In training leaders and change agents on this model, one of the tests I often give for whether they are focusing on installation or realization is “what are you calling the initiative?” If it’s the “sales training” initiative, it’s probably installation-focused. If it’s the “build loyal customers” initiative, there’s a better chance that it’s realization-focused.
A second test for whether an initiative is installation- or realization-focused is the measures that are being used to evaluate success. Installation measures (which are very important too) might include numbers of people who have completed training and/or successful deployment of technology functions and features. Realization measures might include shifts in customer experience that are linked to new staff behaviors and/or increases in revenue or profitability linked to the new functions and features. There are several things that make realization measures harder to formulate and track:
- The outcomes that are being sought are usually linked to multiple inputs, so it’s hard to claim that a single initiative was responsible for the shift.
- Realization outcomes can sometimes be more subjective (e.g., customer satisfaction or loyalty, degree of shift in employee mindsets and behaviors) and more challenging to measure.
- Realization outcomes unfold over a much longer period of time and often involve gathering data that has not previously been collected, or gaining access to data that is owned by other divisions or departments.
One way I’ve seen people think about realization measures is in the form of a realization map, which takes the idea of a strategy map and adapts it to identify outcome measures for each area (the most common ones I’ve seen are financial, customer, internal business processes, and learning and growth) and articulate the anticipated linkages among them. A simpler format for this kind of thinking is found in a benefits map.
Would I make any adjustments to this “classic” model today? Maybe a few. I don’t have much to add to the conceptual distinction between installation and realization. I do think that as written this model assumes a “waterfall” approach to planning, where all the desired outcomes are specified in advance and the project plan & change management plan are designed to get to those outcomes. That’s still a very common model, but I’ve become convinced that an iterative, exploratory approach may often be better for getting engagement and traction. From that perspective, both installation and realization are a good bit more evolutionary—we try some experiments, and see what is working, and then continue to expand on the fruitful experiments, measuring key outcomes and adjusting our goals and plans as we go. Such an approach would place no less importance on realization, but would require a substantially different way of thinking about how to plan for and measure it.
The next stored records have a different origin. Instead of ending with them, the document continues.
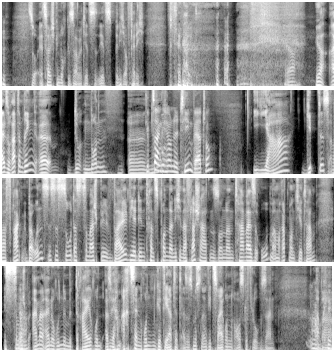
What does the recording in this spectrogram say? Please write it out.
so, jetzt habe ich genug gesammelt. Jetzt, jetzt bin ich auch fertig mit der Welt. ja. Ja, also Rad im Ring, äh, du, non. Äh, Gibt es eigentlich auch eine Teamwertung? Ja, gibt es, aber frag, bei uns ist es so, dass zum Beispiel, weil wir den Transponder nicht in der Flasche hatten, sondern teilweise oben am Rad montiert haben, ist zum ja. Beispiel einmal eine Runde mit drei Runden, also wir haben 18 Runden gewertet, also es müssen irgendwie zwei Runden rausgeflogen sein. Ah, okay.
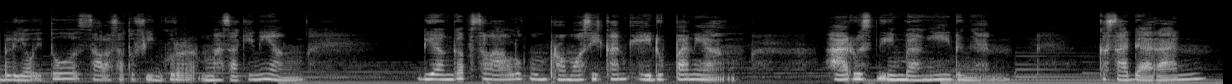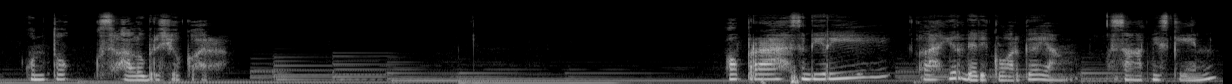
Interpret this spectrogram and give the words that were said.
beliau itu salah satu figur masa kini yang dianggap selalu mempromosikan kehidupan yang harus diimbangi dengan kesadaran untuk selalu bersyukur. Oprah sendiri lahir dari keluarga yang sangat miskin.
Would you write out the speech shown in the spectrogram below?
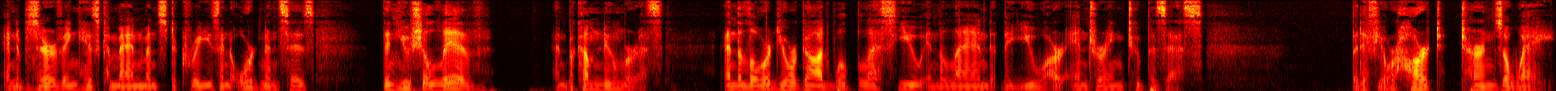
and observing his commandments, decrees, and ordinances, then you shall live and become numerous, and the Lord your God will bless you in the land that you are entering to possess. But if your heart turns away,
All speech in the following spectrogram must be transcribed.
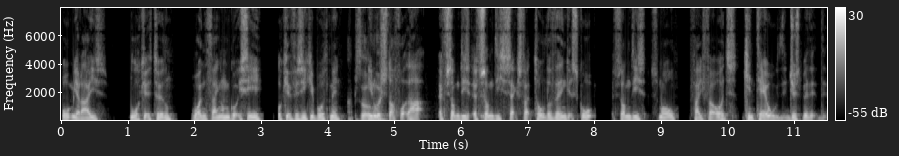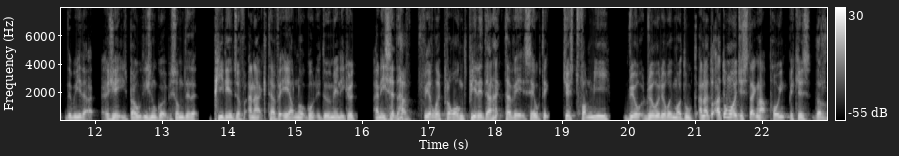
Open your eyes, look at the two of them. One thing I'm going to say: look at physique both men. Absolutely. You know stuff like that. If somebody's if somebody's six foot tall, they've then got scope. If somebody's small, five foot odds, can tell just with the, the way that Ajeti's built, he's not going to be somebody that periods of inactivity are not going to do him any good. And he said a fairly prolonged period of inactivity at Celtic. Just for me, real, really, really muddled. And I don't, I don't want to just stick that point because there's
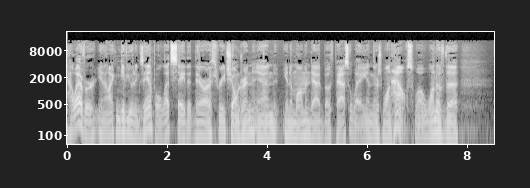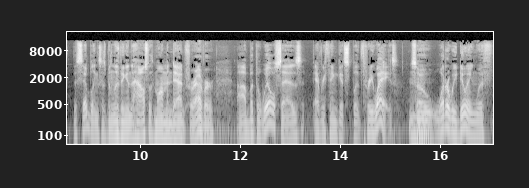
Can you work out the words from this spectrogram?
However, you know, I can give you an example. Let's say that there are three children and, you know, mom and dad both pass away and there's one house. Well, one of the the siblings has been living in the house with mom and dad forever, uh, but the will says everything gets split three ways. Mm-hmm. So, what are we doing with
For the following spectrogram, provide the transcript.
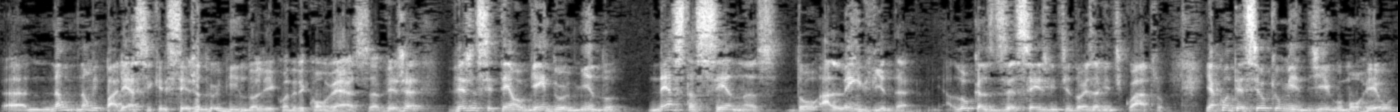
Uh, não, não me parece que ele esteja dormindo ali quando ele conversa. Veja, veja se tem alguém dormindo nestas cenas do além-vida. Lucas 16, 22 a 24. E aconteceu que o mendigo morreu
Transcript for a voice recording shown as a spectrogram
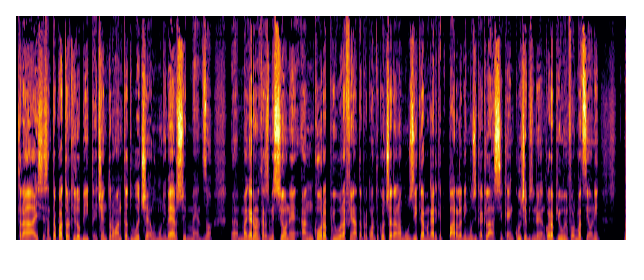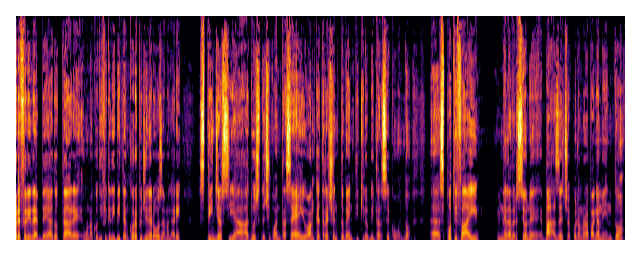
tra i 64 kilobit e i 192 c'è un universo in mezzo, eh, magari una trasmissione ancora più raffinata per quanto concerne la musica, magari che parla di musica classica, in cui c'è bisogno di ancora più informazioni, preferirebbe adottare una codifica di bit ancora più generosa e magari spingersi a 256 o anche a 320 kilobit al secondo. Eh, Spotify nella versione base, cioè quella non a pagamento,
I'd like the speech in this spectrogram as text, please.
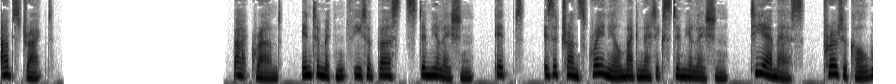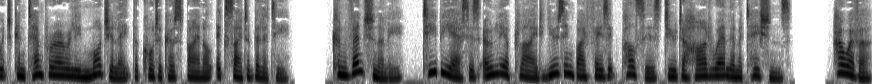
Abstract Background Intermittent theta burst stimulation, iTBS, is a transcranial magnetic stimulation, TMS, protocol which can temporarily modulate the corticospinal excitability. Conventionally, TBS is only applied using biphasic pulses due to hardware limitations. However,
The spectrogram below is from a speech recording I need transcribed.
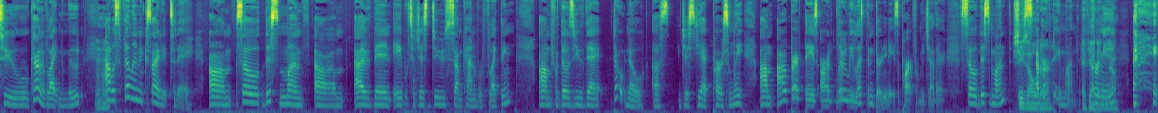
to kind of lighten the mood, Mm-hmm. I was feeling excited today. Um, so this month, um, I've been able to just do some kind of reflecting. Um, for those of you that don't know us just yet personally, um, our birthdays are literally less than 30 days apart from each other. So this month She's is older, a birthday month if y'all for me. know.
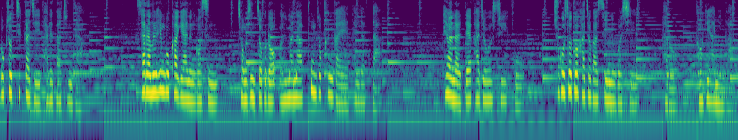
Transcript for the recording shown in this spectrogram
목적지까지 바래다 준다. 사람을 행복하게 하는 것은 정신적으로 얼마나 풍족한가에 달렸다. 태어날 때 가져올 수 있고 죽어서도 가져갈 수 있는 것이 바로 덕이 아닌가.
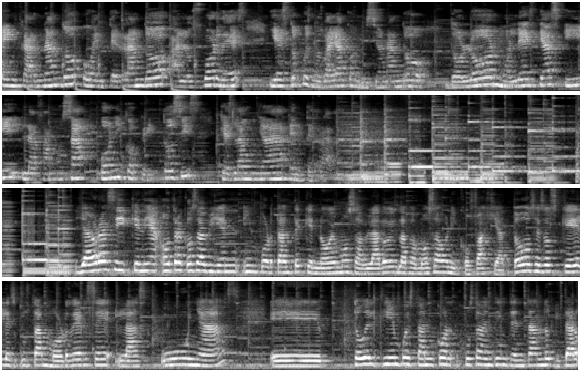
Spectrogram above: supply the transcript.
encarnando o enterrando a los bordes y esto pues nos vaya condicionando dolor, molestias y la famosa onicocriptosis que es la uña enterrada. Y ahora sí, Kenia, otra cosa bien importante que no hemos hablado es la famosa onicofagia. Todos esos que les gusta morderse las uñas, eh, todo el tiempo están con, justamente intentando quitar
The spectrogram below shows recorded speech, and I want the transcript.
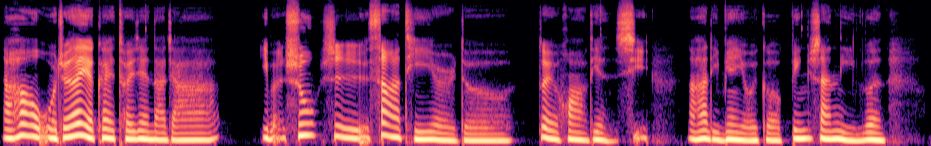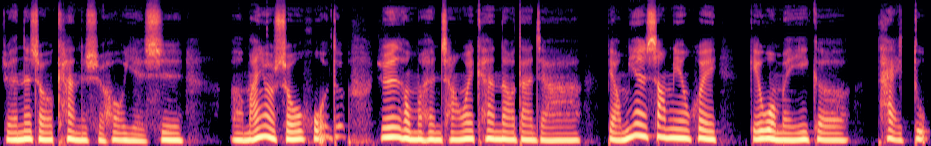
然后我觉得也可以推荐大家一本书，是萨提尔的对话练习。那它里面有一个冰山理论，我觉得那时候看的时候也是呃蛮有收获的。就是我们很常会看到大家表面上面会给我们一个态度，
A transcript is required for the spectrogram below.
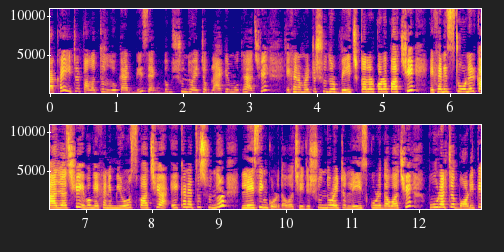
দেখাই। এটার কালারটা লুক অ্যাট দিস একদম সুন্দর একটা ব্ল্যাক এর মধ্যে আছে। এখানে আমরা একটা সুন্দর বেজ কালার করা পাচ্ছি, এখানে স্টোনের কাজ আছে এবং এখানে মিরোস পাচ্ছি, আর এখানে একটা সুন্দর লেসিং করে দেওয়া আছে, এই যে সুন্দর একটা লেস করে দেওয়া আছে, পুরো একটা বডিতে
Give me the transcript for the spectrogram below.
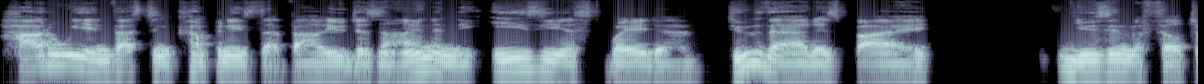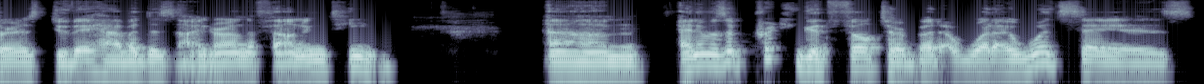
how do we invest in companies that value design? And the easiest way to do that is by using the filters. Do they have a designer on the founding team? Um, and it was a pretty good filter. But what I would say is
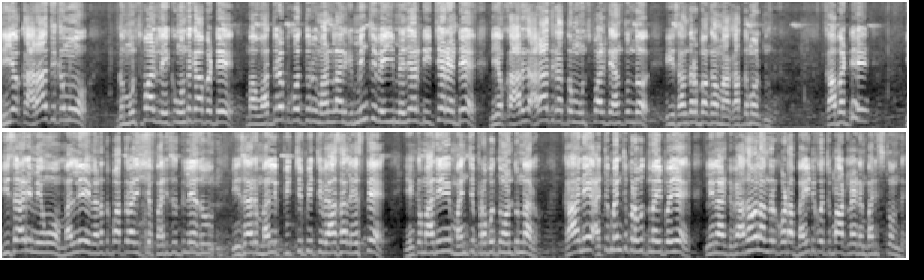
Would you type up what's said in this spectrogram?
నీ యొక్క అరాచకము మున్సిపాలిటీ ఎక్కువ ఉంది కాబట్టి మా వజ్రపు కొత్తూరు మండలానికి మించి వెయ్యి మెజారిటీ ఇచ్చారంటే నీ యొక్క అరాజకత్వం మున్సిపాలిటీ ఎంత ఉందో ఈ సందర్భంగా మాకు అర్థమవుతుంది. కాబట్టి ఈసారి మేము మళ్ళీ వినతి పత్రాలు ఇచ్చే పరిస్థితి లేదు. ఈసారి మళ్ళీ పిచ్చి పిచ్చి వేసాలు వేస్తే ఇంకా మాది మంచి ప్రభుత్వం అంటున్నారు. కానీ అతి మంచి ప్రభుత్వం అయిపోయి ఇలాంటి వ్యధవులందరూ కూడా బయటకు వచ్చి మాట్లాడిన పరిస్థితి ఉంది.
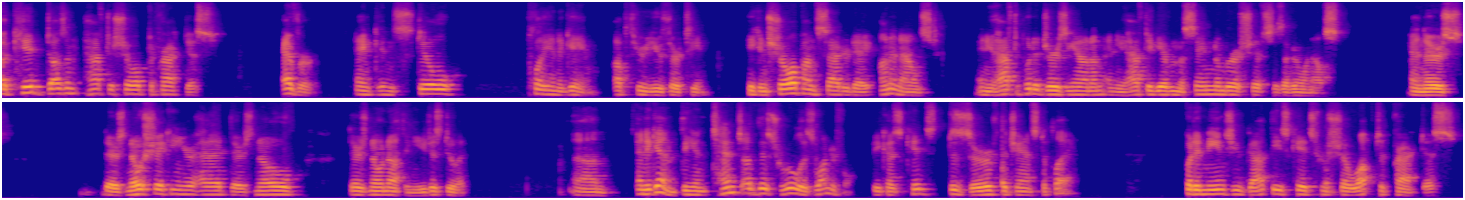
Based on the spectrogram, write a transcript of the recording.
a kid doesn't have to show up to practice ever and can still play in a game up through U13. He can show up on Saturday unannounced, and you have to put a jersey on him and you have to give him the same number of shifts as everyone else. And there's there's no shaking your head. There's no there's no nothing. You just do it. Um, and again, the intent of this rule is wonderful because kids deserve the chance to play. but it means you've got these kids who show up to practice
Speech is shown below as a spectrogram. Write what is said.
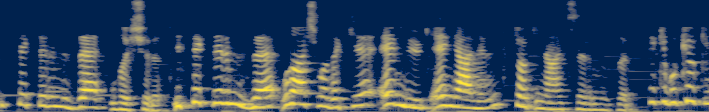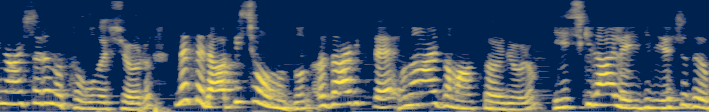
isteklerimize ulaşırız. İsteklerimize ulaşmadaki en büyük engellerimiz kök inançlarımızdır. Peki bu kök inançlara nasıl ulaşıyoruz? Mesela birçoğumuzun özellikle bunu her zaman söylüyorum. ilişkilerle ilgili yaşadığı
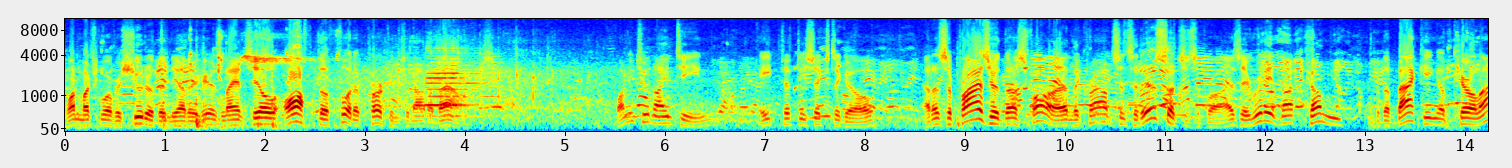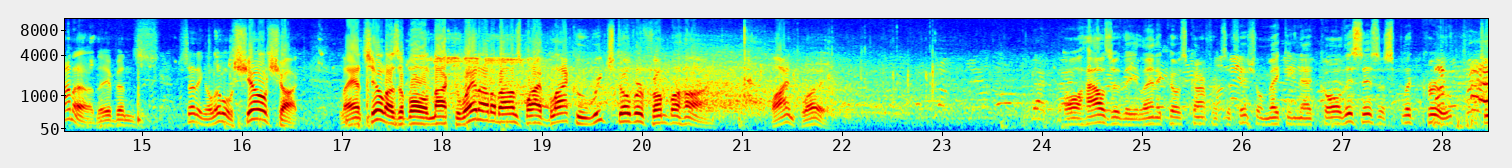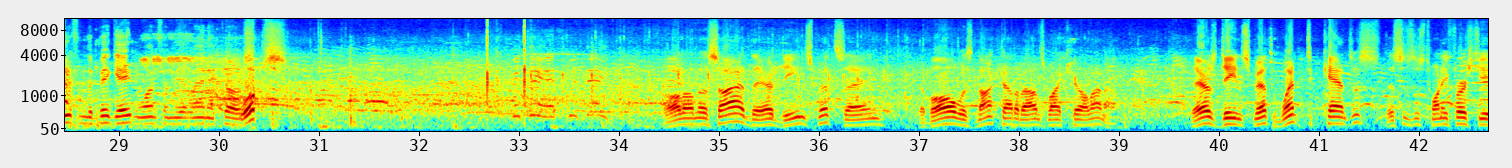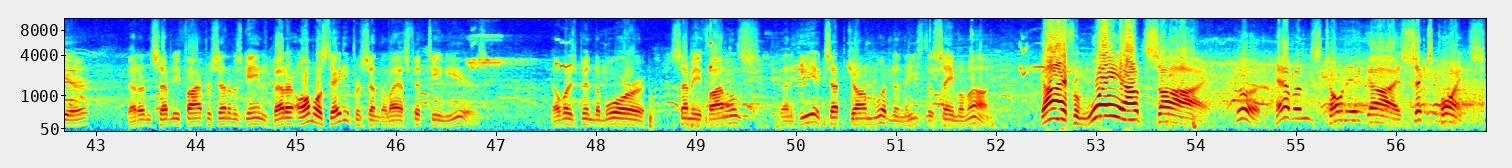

How are you approaching the issue of realization? What insights, models, and approaches do you find most helpful?